The output should be limited to the line holding "Speech in this" and the lines after it through the end of the entries, each restated exactly.

» Extracted data entries
_ _ _ _ _
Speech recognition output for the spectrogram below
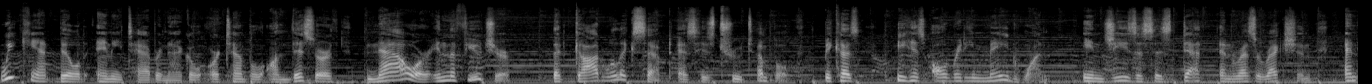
We can't build any tabernacle or temple on this earth now or in the future that God will accept as His true temple because he has already made one in Jesus' death and resurrection and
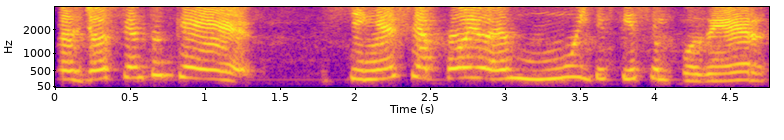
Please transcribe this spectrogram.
Pues yo siento que sin ese apoyo es muy difícil poder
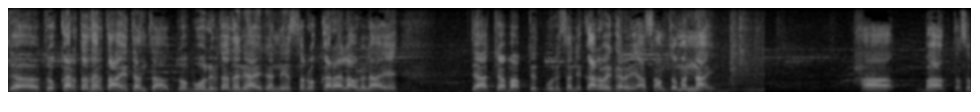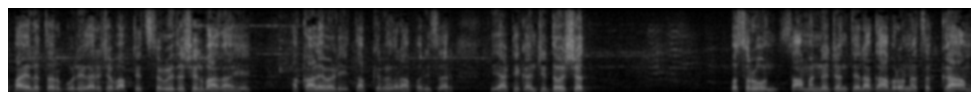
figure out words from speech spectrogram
त्या- जो करता धरता आहे त्यांचा जो बोलविता धनी आहे ज्यांनी हे सर्व करायला लावलेलं आहे त्याच्या बाबतीत पोलिसांनी कारवाई करावी असं आमचं म्हणणं आहे. हा भाग तसं पाहिलं तर गुन्हेगारीच्या बाबतीत संवेदनशील भाग आहे. हा काळेवाडी तापकीरनगर हा परिसर. या ठिकाणची दहशत पसरवून सामान्य जनतेला घाबरवण्याचं काम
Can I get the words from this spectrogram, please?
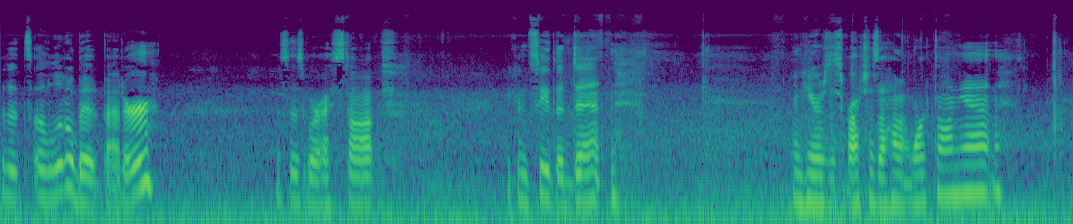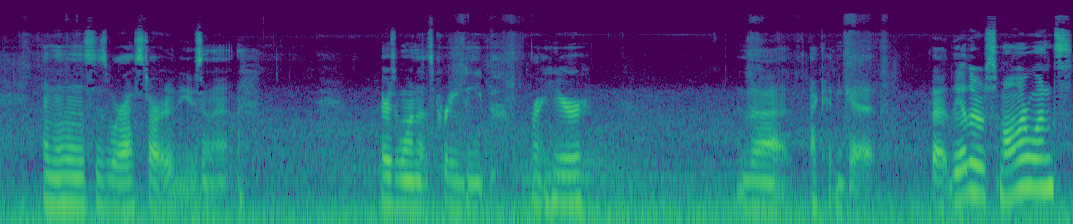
that it's a little bit better. This is where I stopped. You can see the dent. And here's the scratches I haven't worked on yet. And then this is where I started using it. There's one that's pretty deep right here that I couldn't get. But the other smaller ones,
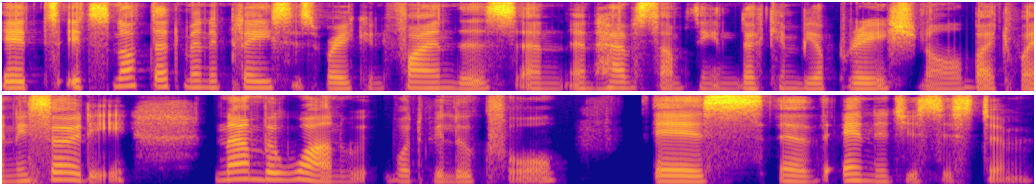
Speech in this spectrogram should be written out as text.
it's it's not that many places where you can find this and, and have something that can be operational by 2030. Number one, what we look for is uh, the energy system.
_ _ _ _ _
» Answer space
Speech in this spectrogram should be written out as text.
it's it's not that many places where you can find this and, and have something that can be operational by 2030. Number one, what we look for is uh, the energy system.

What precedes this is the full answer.